Location: Banjar Bindu – Mambal – Badung
Good Earth Farm Bali
Started in early 2015, Good Earth Farm Bali is a quarter acre plot of land in the middle of the rice fields in Ubud. The farm uses elements and principles of permaculture to create an abundant edible landscape, which is replicable small scale; so all families with a small garden can experience some degree of self-sufficiency. After only 1 year, the Farm already has 3 goats, 2 Bali heritages black Pigs, 2 rescue dogs, ducks, chickens and an aquaculture system with over 300 fishes. They are also building their kitchen garden and a beautiful mandala designed food forest. All of that on only a quarter of an acre and in only one year! The farm is located in Ubud, near the centre so you few passed by, go see Nathan, give him a hand and learn how to grow food on a garden scale. Good Earth Farm Bali can also be found through workaway.org
Location: Banjar Kutuh, Sayan, Bali
Other resources for Permaculture and Organic Farms in Bali
There are many other farms and Permaculture initiatives in Bali which I didn’t include in this list workaway is a good place to start as well as the Permaculture global website. Under project will find many initiatives per country.
I found another farm which I would have loved to visit in the Permaculture Global website called Four Hand Organic. You can find more information about them here.
Nice post!! Do you know of any farms (worldwide) that teach building nipa huts?

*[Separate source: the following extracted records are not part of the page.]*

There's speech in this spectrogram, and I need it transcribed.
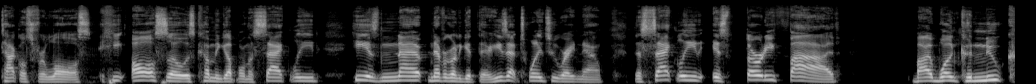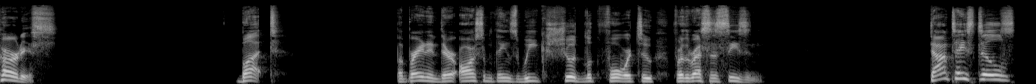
tackles for loss. He also is coming up on the sack lead. He is ne- never going to get there. He's at 22 right now. The sack lead is 35 by one Canute Curtis. But, but Brandon, there are some things we should look forward to for the rest of the season. Dante Stills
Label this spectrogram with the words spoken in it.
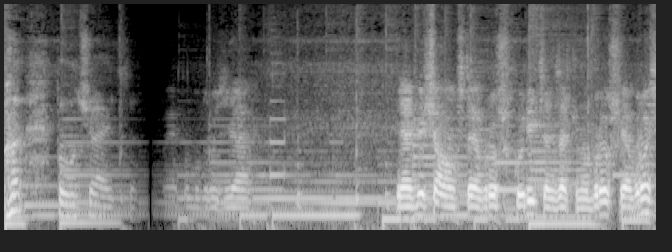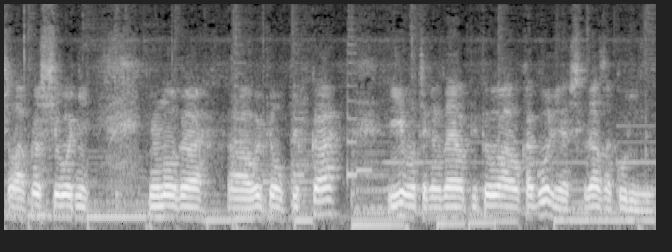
получается. Поэтому, друзья, я обещал вам, что я брошу курить, обязательно брошу. Я бросил, а просто сегодня немного э, выпил пивка. И вот когда я выпиваю алкоголь, я всегда закуриваю.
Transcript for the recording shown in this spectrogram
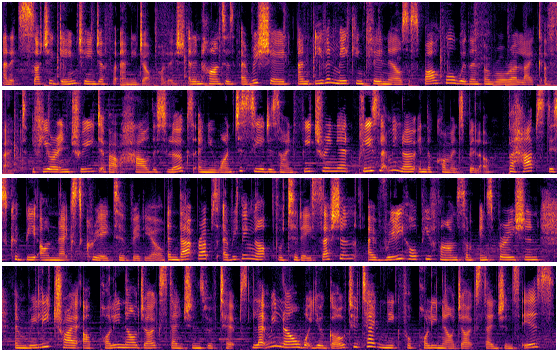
and it's such a game changer for any gel polish. It enhances every shade and even making clear nails sparkle with an aurora-like effect. If you are intrigued about how this looks and you want to see a design featuring it, please let me know in the comments below. Perhaps this could be our next creative video. And that wraps everything up for today's session. I really hope you found some inspiration and really try our gel extensions with tips. Let me know what your go-to technique for poly nail gel extensions is.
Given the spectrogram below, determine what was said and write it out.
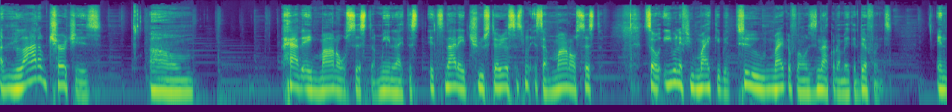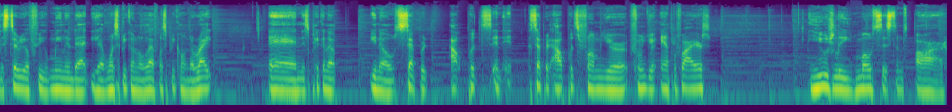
a lot of churches um, have a mono system, meaning like this, it's not a true stereo system, it's a mono system. So even if you mic it with two microphones, it's not going to make a difference in the stereo field, meaning that you have one speaker on the left, one speaker on the right, and it's picking up, you know, separate outputs and separate outputs from your from your amplifiers. Usually, most systems are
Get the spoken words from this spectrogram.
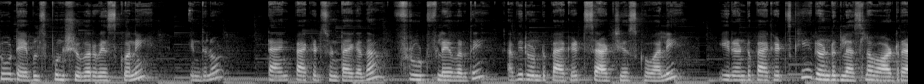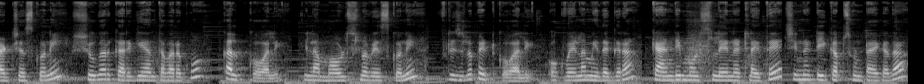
టూ టేబుల్ స్పూన్ షుగర్ వేసుకొని ఇందులో ట్యాంక్ ప్యాకెట్స్ ఉంటాయి కదా ఫ్రూట్ ఫ్లేవర్ది అవి రెండు ప్యాకెట్స్ యాడ్ చేసుకోవాలి. ఈ రెండు ప్యాకెట్స్కి రెండు గ్లాసుల వాటర్ యాడ్ చేసుకొని షుగర్ కరిగేంత వరకు కలుపుకోవాలి. ఇలా మౌల్డ్స్లో వేసుకొని ఫ్రిడ్జ్లో పెట్టుకోవాలి. ఒకవేళ మీ దగ్గర క్యాండీ మౌల్డ్స్ లేనట్లయితే చిన్న టీ కప్స్ ఉంటాయి కదా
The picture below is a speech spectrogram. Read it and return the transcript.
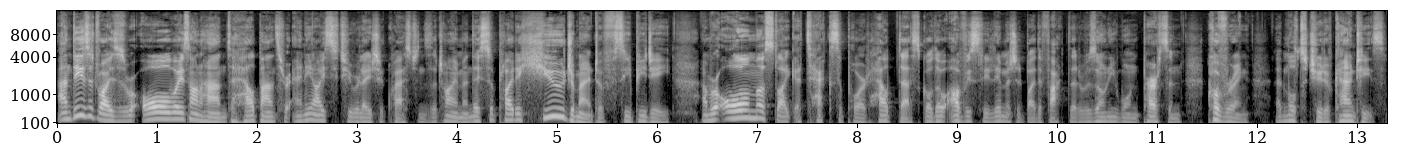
And these advisors were always on hand to help answer any ICT related questions at the time, and they supplied a huge amount of CPD and were almost like a tech support help desk, although obviously limited by the fact that it was only one person covering a multitude of counties.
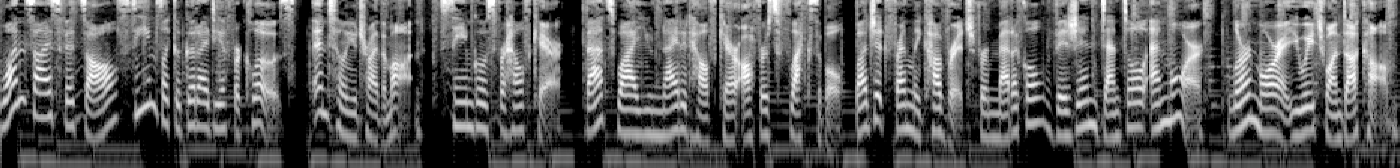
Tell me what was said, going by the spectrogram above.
one size fits all seems like a good idea for clothes until you try them on. Same goes for healthcare. That's why United Healthcare offers flexible, budget friendly coverage for medical, vision, dental, and more. Learn more at uh1.com.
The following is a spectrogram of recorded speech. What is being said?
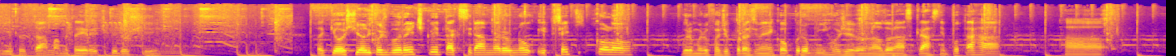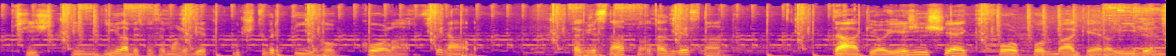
Je to tam, máme tady rage doši. Tak jo, jelikož byl rage tak si dáme rovnou i třetí kolo. Budeme doufat, že porazíme někoho podobného, že Ronaldo nás krásně potahá a příštím díle bychom se mohli vidět u čtvrtého kola v finále. Takže snad, no, takže snad. Tak jo, Ježíšek, Paul Pogba, Gero Eden,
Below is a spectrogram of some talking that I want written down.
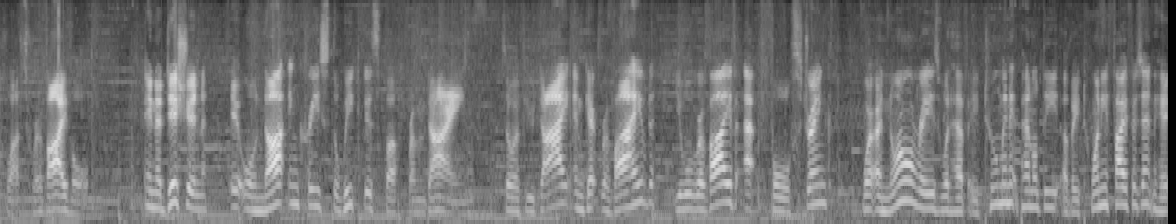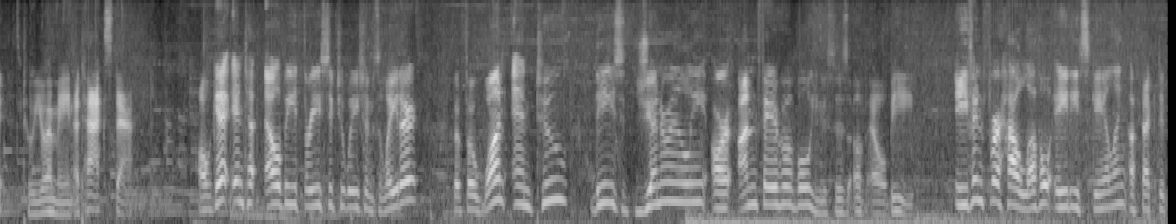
plus revival. In addition, it will not increase the weakness buff from dying. So if you die and get revived, you will revive at full strength, where a normal raise would have a 2 minute penalty of a 25% hit to your main attack stat. I'll get into LB3 situations later, but for 1 and 2, these generally are unfavorable uses of LB. Even for how level 80 scaling affected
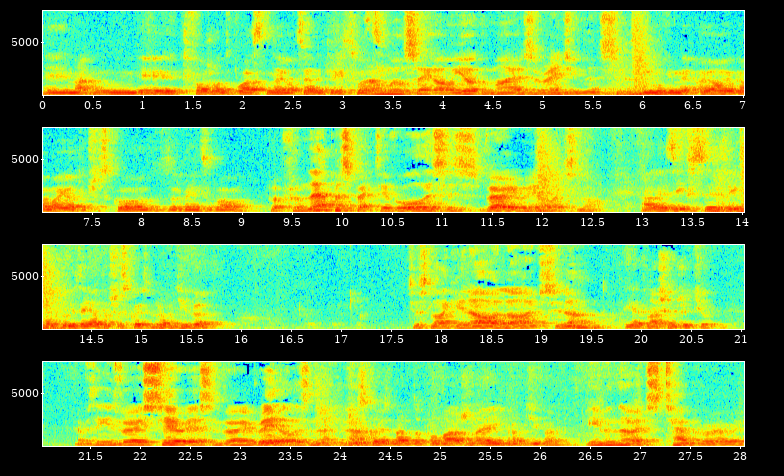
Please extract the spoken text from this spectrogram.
e, ma, m, e, tworząc własne oceny tej sytuacji. And we'll say, oh, Yoga Maya is arranging this, know? I mówimy, o, Yoga Maja to wszystko zorganizowała. But from their perspective, all this is very real, it's not. Ale z ich, z ich punktu widzenia to wszystko jest mm. prawdziwe, Just like in our lives, you know? jak w naszym życiu. Everything is very serious and very real, isn't it? You know? Wszystko jest bardzo poważne i prawdziwe, Even though it's temporary.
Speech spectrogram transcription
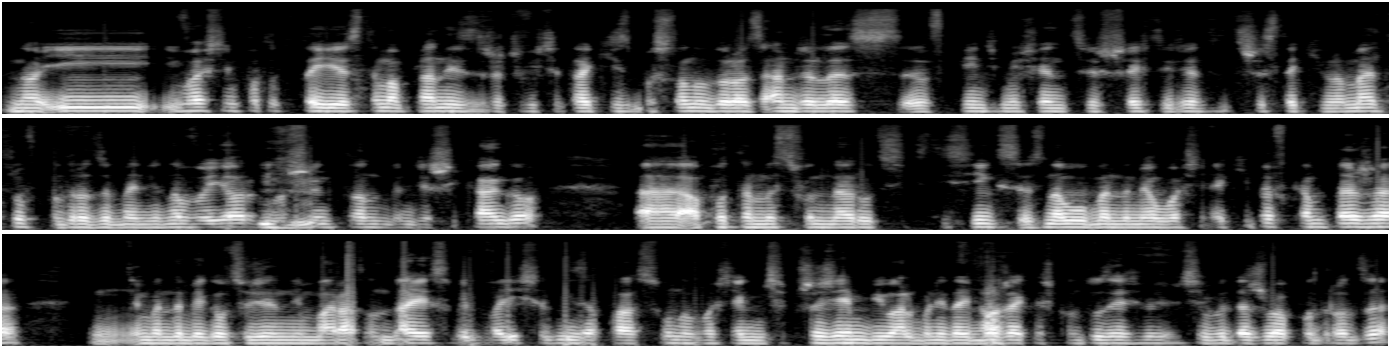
No i, i właśnie po to tutaj jestem, a plan jest rzeczywiście taki z Bostonu do Los Angeles w 5 miesięcy 6300 kilometrów. Po drodze będzie Nowy Jork, Mhm. Waszyngton, będzie Chicago, a a potem słynna Route 66. Znowu będę miał właśnie ekipę w kamperze, mm, będę biegał codziennie maraton, daję sobie 20 dni zapasu, no właśnie jakbym się przeziębił albo nie daj Tak. Boże jakaś kontuzja się, się wydarzyła po drodze.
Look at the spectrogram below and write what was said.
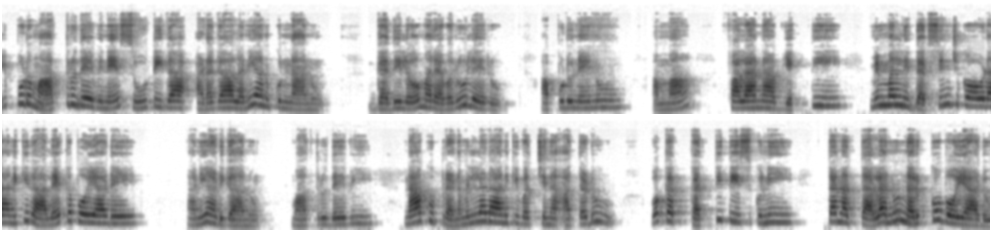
ఇప్పుడు మాతృదేవినే సూటిగా అడగాలని అనుకున్నాను. గదిలో మరెవరూ లేరు. అప్పుడు నేను అమ్మా ఫలానా వ్యక్తి మిమ్మల్ని దర్శించుకోవడానికి రాలేకపోయాడే అని అడిగాను. మాతృదేవి నాకు ప్రణమిల్లడానికి వచ్చిన అతడు ఒక కత్తి తీసుకుని తన తలను నరుక్కోబోయాడు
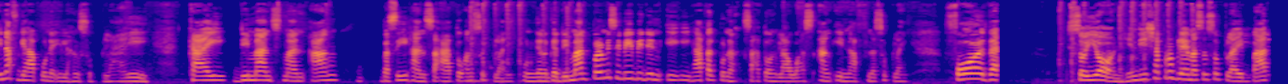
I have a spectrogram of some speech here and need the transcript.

Thank you so much for reading the blog,
I haven’t visited farms that use this technique, but i believe there are farms in the Philippines which use it
Good luck with your research, if i find anything I’ll drop you an email
Thank you so much for your blogs, they are amazing! I want to have my own sustainable farm in Bali and your website helps a lot 🙂
Thanks so much for the sweet comment, Iam glad it helps. Please let me know once you started your project, I can feature it in the blog. There is a farm worth looking on Java Island, I havn’t wrote about it yet but it is the best example of tropical permaculture i found. http://bumilangit.org/